Continue reading to learn more about what it means to close on a house. If you haven’t started your journey to a new home, you can get the process moving by starting your application.
Closing on a home: Definition
Closing on a house means that you are in the final stage prior to home ownership and now you’re just a few weeks (or months) from getting the keys to your house.
In legal terms, the contract between the buyer and the seller is settled. During the closing stage, you will have to handle several contingencies prior to closing on the home. These items will be listed in your contract. There are a few common contingencies that can happen during the closing period that you will want to be prepared for:
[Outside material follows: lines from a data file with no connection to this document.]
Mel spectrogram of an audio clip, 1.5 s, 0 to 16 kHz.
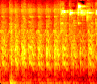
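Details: Triumph Daytona 600 that sat for years with water in the engine, solenoid jumped to crank: quick, even cranking beats about eight a second with no cough or pickup. It spins over fine but has no fuel; the tank is locked without a key.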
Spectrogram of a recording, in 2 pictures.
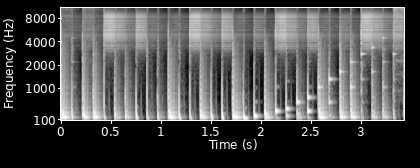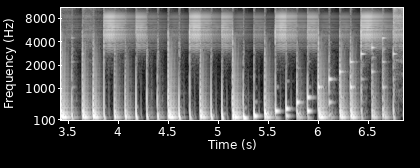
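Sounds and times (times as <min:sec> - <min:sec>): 
dubstep percussion loop: 0:00.0 - 0:06.8.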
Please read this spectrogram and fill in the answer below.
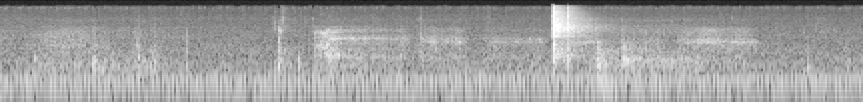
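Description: A single sharp click about four seconds in, with a short ring, as a hand works at the front of a car's engine bay, over a steady low hum and faint handling noise.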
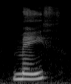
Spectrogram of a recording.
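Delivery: "mouth" said like mayth; Irish mouth as "meith". Shown as a demonstration. Teacher showing Irish mouth, ay vowel. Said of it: "mouth can sound a bit like".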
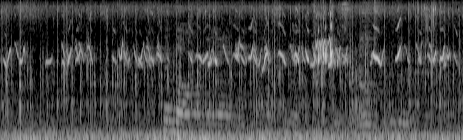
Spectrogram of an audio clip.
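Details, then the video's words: Chicken chirping: dense, continuous high peeping notes, many rising and falling, overlapping one another, with a few lower whistled tones near the middle and a constant low background rumble. "silly chicken chirping sounds"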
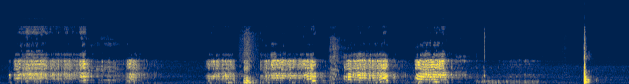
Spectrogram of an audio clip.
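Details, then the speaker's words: Newborn with respiratory distress, shown in a neonatal resuscitation teaching session: repeated short, harsh, voiced grunts with each breath out, from spontaneous airway closure (auto-PEEP), separated by quiet pauses: neonatal expiratory grunting. "Como ustedes pudieron observar, el sonido es bastante característico en realidad. Cuando la vía aérea, como les mencioné previamente, se cierra, produce este sonidito bastante peculiar que es lo que nosotros denominamos como el auto-PEP."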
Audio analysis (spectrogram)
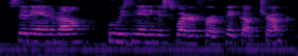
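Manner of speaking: ordinary delivery, nothing marked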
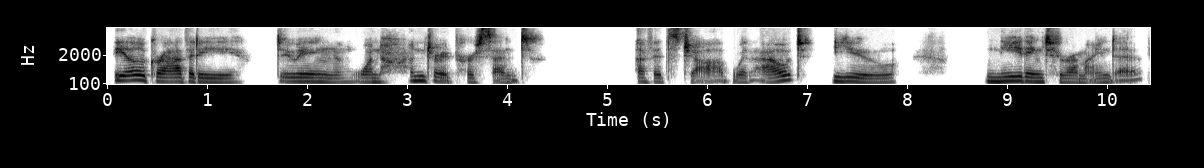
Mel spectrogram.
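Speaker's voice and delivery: calm, unhurried breathing guidance; guided meditation. Real, not acted.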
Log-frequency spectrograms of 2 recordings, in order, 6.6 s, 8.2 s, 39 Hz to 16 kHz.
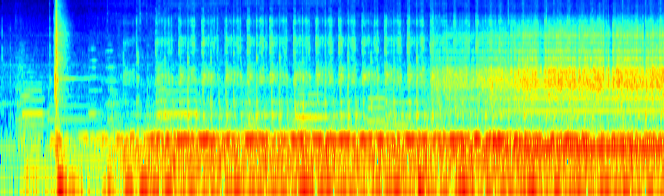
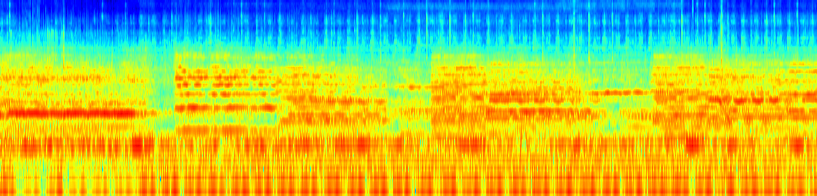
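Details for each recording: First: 1947 Silvertone wire recorder/phono/radio, before recapping: playing a found music wire gives muffled, smeared music under heavy low hum, barely intelligible; head can read, weak garbled playback, recapping expected to help. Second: 1947 Silvertone radio/phonograph/wire recorder, wire recorder playback after three days of repair completing the B+ circuit: clear, full-volume music with steady tone and no hum, dropouts or wow.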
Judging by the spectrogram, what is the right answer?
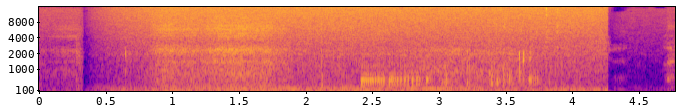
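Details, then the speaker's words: Low rumbling, gurgling abdominal noise lasting several seconds with louder bubbling midway, recorded during chiropractic diaphragm manipulation with deep belly breathing; stomach growling, bowel gas and fluid release. "You need that stomach growl. Your stomach growled like the entire time, except for when the microphone was next to it."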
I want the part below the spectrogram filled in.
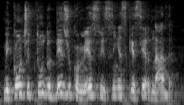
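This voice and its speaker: A man reading aloud, voicing a poised adult woman mentor who speaks calmly and insistently. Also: high voice, fairly quick, soft background music, voice pushed up. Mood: attentive. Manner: calm, teasing, insistent.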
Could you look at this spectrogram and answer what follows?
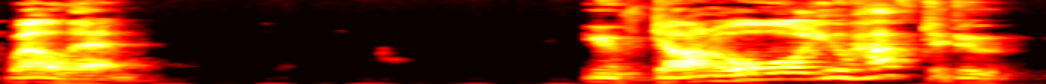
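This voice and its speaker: A man voicing a stern, blustering middle-aged male lawyer who talks in a booming, domineering way. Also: huge pitch swings, slow pace, lo-fi sound. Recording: roomy audio from a distant mic.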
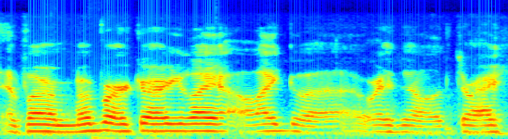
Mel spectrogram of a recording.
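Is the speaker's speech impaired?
Yes: Friedreich's ataxia; coordination and heart.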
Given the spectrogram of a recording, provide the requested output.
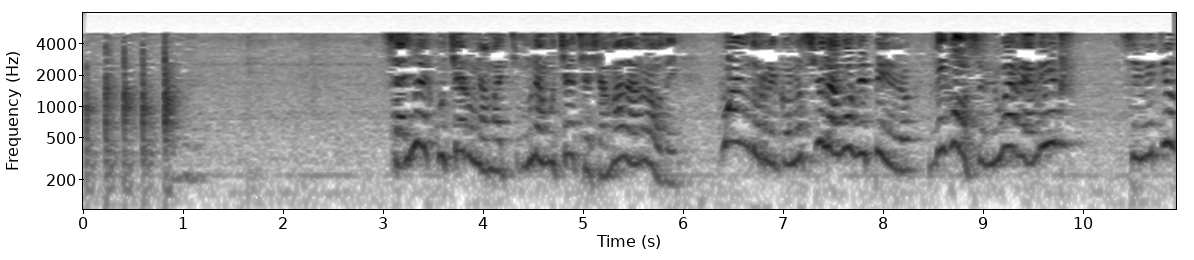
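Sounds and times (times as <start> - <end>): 
knocking on a courtyard door: 0.0 - 1.0
speech: 3.1 - 10.9.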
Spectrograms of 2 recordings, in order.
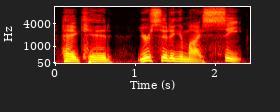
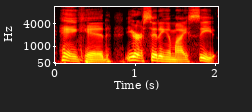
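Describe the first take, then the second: First: It sounds like a scary, tough adult. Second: It sounds like a young seventh-grade kid.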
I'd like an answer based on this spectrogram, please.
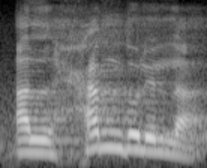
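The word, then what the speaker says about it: الحمد لله: এইতো আপনি পড়ছেন আলহামদুলিল্লাহ। শব্দটা কি? আলহামদুলিল্লাহ। এই হা এর মাখরাজ কোথায়? হা এর মাখরাজ কোথায়? বলেন একজন কন্ঠনালীর মাঝখান থেকে এখান থেকে আপনি উচ্চারণ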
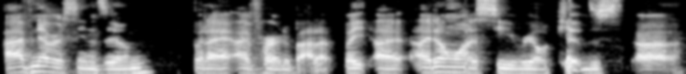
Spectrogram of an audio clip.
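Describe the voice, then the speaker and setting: A man co-hosting a casual podcast, deadpan and halting. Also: medium pitch, dry recording. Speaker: podcast co-host.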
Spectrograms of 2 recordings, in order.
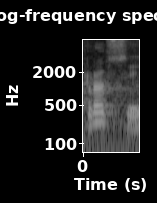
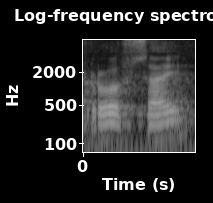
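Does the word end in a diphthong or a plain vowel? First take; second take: plain vowel; diphthong. First: The word ends in a plain e vowel. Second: The word ends in the diphthong ae. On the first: This is how it was said in the Middle Ages. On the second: This is not how it was said in the Middle Ages. "en la Edad Media no se decía"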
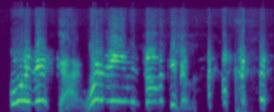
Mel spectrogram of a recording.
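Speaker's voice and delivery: high, loud exasperated outburst; cussing at the sky. Retold or imitated. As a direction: rant in a high-pitched, disbelieving voice. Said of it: "got me cussing at the sky".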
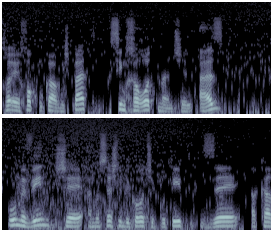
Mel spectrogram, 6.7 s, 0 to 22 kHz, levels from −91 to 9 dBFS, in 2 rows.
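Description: Overdone noise removal runs throughout this speech recording: a noise reducer set far too aggressively pulls individual frequency bands down whenever they sit near its noise estimate, so the background drops and breaks up into twinkling specks, and quieter voice components vanish with it.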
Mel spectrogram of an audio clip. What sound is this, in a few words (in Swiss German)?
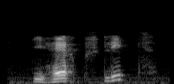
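"herbschtlit", Alsace Haut Rhin; vin; vendangeurs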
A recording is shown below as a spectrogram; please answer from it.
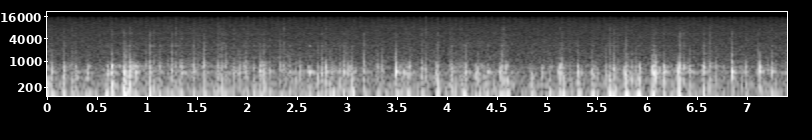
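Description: Long nails scratch and tap the soft spikes of a small green hollow rubber spiky massage ball held up close. The result is a dense, quiet patter of short, dull taps and scratchy rustles, heavy in the low end with little brightness. It sounds much like rain pattering on a surface.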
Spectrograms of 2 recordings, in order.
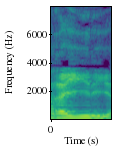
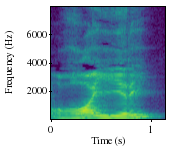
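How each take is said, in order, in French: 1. Le premier R n'est pas emphatique, avec une couleur 'e'. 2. Le premier R est très emphatique, avec une couleur 'o'. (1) "c'est pas reiri, ré, ok? Donc ré, c'est pas bon" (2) "vous l'emphatisez bien et ça fait roiri"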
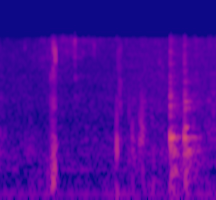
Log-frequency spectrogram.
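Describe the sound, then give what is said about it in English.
Quiet mouth sounds of someone sipping LaCroix sparkling water from a can: a few short wet slurps and swallows spaced out over a couple of seconds, the last pair the loudest, with no talking. “I just took another LaCroix sip.”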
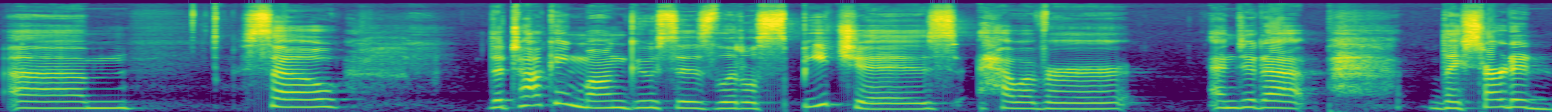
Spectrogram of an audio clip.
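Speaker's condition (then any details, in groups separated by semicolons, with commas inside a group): No condition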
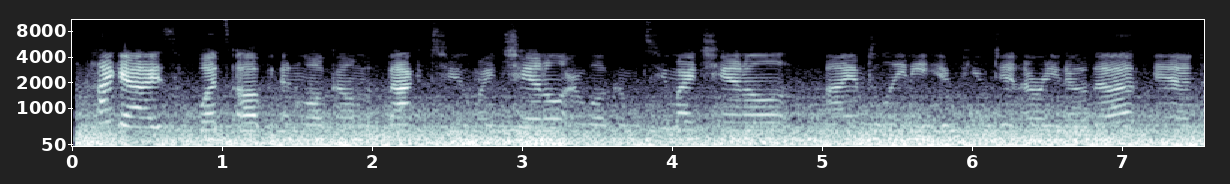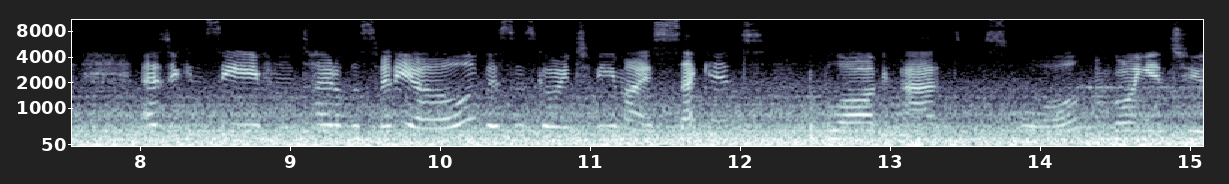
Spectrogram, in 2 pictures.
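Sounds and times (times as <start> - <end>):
car engine and road rumble: 0.0 - 15.0
woman talking: 0.2 - 15.0.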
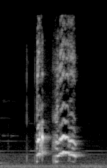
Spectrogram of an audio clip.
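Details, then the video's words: Cockatiel singing to a toy mouse on a bright colourful stage, one quick phrase: a brief sharp chirp then a longer warbling whistle that bends downward. "Cockatiel sings to mouse"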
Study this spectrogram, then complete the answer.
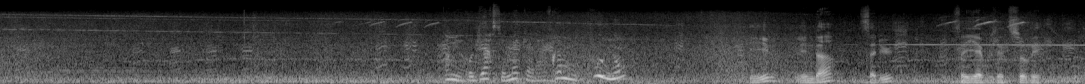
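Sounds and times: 
helicopter flying overhead: 0:00.0 - 0:10.8
speech: 0:04.5 - 0:06.4, 0:07.5 - 0:10.6.

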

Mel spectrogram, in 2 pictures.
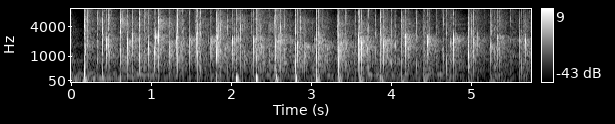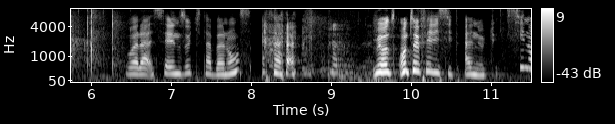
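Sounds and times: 
audience applause: 0:00.0 - 0:06.4
laughter: 0:00.4 - 0:04.9, 0:08.2 - 0:09.6
speech: 0:06.5 - 0:11.4.

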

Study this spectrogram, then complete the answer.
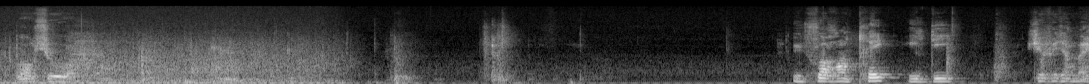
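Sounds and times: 
door opening: 0:00.0 - 0:05.3
speech: 0:00.2 - 0:01.0, 0:08.0 - 0:09.6, 0:10.3 - 0:10.8.

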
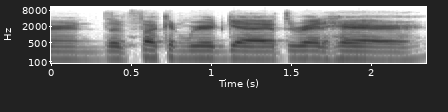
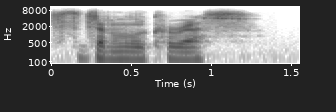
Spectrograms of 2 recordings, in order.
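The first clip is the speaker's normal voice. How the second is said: soft, creepy in-character voice. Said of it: "I gotta be in character".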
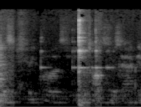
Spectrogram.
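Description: A spoon clinking once against a cup, sharp and brief, about a second in: the milk and melted chocolate bar being stirred.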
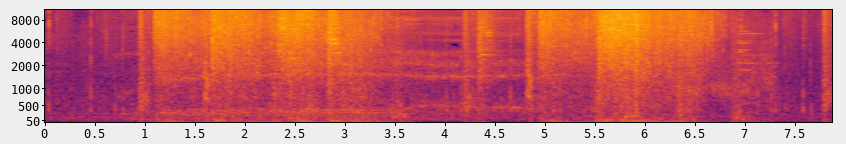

● Home inspection: Getting an inspection on your pending home purchase is beneficial for you as it can uncover any flaws in the property prior to ownership. Some mortgage lenders do not require a home inspection, but as the buyer it is a good idea to complete one.
● Home appraisal: An appraisal is not the same as an inspection. A professional will inspect the property, but the focus of the appraisal is to determine the home’s value. Besides the property, the appraiser will also consider the value of nearby homes and the current market. Appraising the home helps your lender determine how much money to lend you.
● Homeowner and title insurance: Homeowners insurance protects you in the case that your home needs repairs or to be rebuilt. The cost of your homeowners insurance is added to your monthly mortgage payment. Title insurance is to protect you and the lender against a faulty title on the home, this is a one time fee.
● Closing disclosures: This is a document that outlines your mortgage agreement. You will have time to go over this document and perform a final walk-through of the property prior to signing.
How long should it take to close on a house?
The time it takes to close on a house can vary depending on whether there are any delays in the closing process.
It can take 30 days or more to close on a home. Being prepared will help you shorten the closing time. If additional information is needed, provide it as quickly as possible.
The items and documents we’ve reviewed can also play a role in the timing of the closing period. Getting them done as soon as possible can help speed up the time to getting your new house keys in your hand.
How can I get started on owning a home?
There are many delays and obstacles that can come in the house buying process, especially during the closing stage. Having a team to help you navigate through this journey can help you have a better experience and get the most out of home. If you are looking to get started on owning a home, let us partner with you along this journey.
Applicant subject to credit and underwriting approval. Not all applicants will be approved for financing. Receipt of application does not represent an approval for financing or interest rate guarantee. Restrictions may apply, contact Owning for current rates and for more information.
All information provided in this publication is for informational and educational purposes only, and in no way is any of the content contained herein to be construed as financial, investment, or legal advice or instruction. Owning, Inc. does not guarantee the quality, accuracy, completeness or timelines of the information in this publication. While efforts are made to verify the information provided, the information should not be assumed to be error free. Some information in the publication may have been provided by third parties and has not necessarily been verified by Owning, Inc. Owning, Inc. its affiliates and subsidiaries do not assume any liability for the information contained herein, be it direct, indirect, consequential, special, or exemplary, or other damages whatsoever and howsoever caused, arising out of or in connection with the use of this publication or in reliance on the information, including any personal or pecuniary loss, whether the action is in contract, tort (including negligence) or other tortious action. Owning does not provide tax advice. Please contact your tax adviser for any tax related questions.
This is a disclaimer specifically made for blog posts. The edit can be found here: https://owning.com/wp-admin/admin.php?page=acf-options-footer-details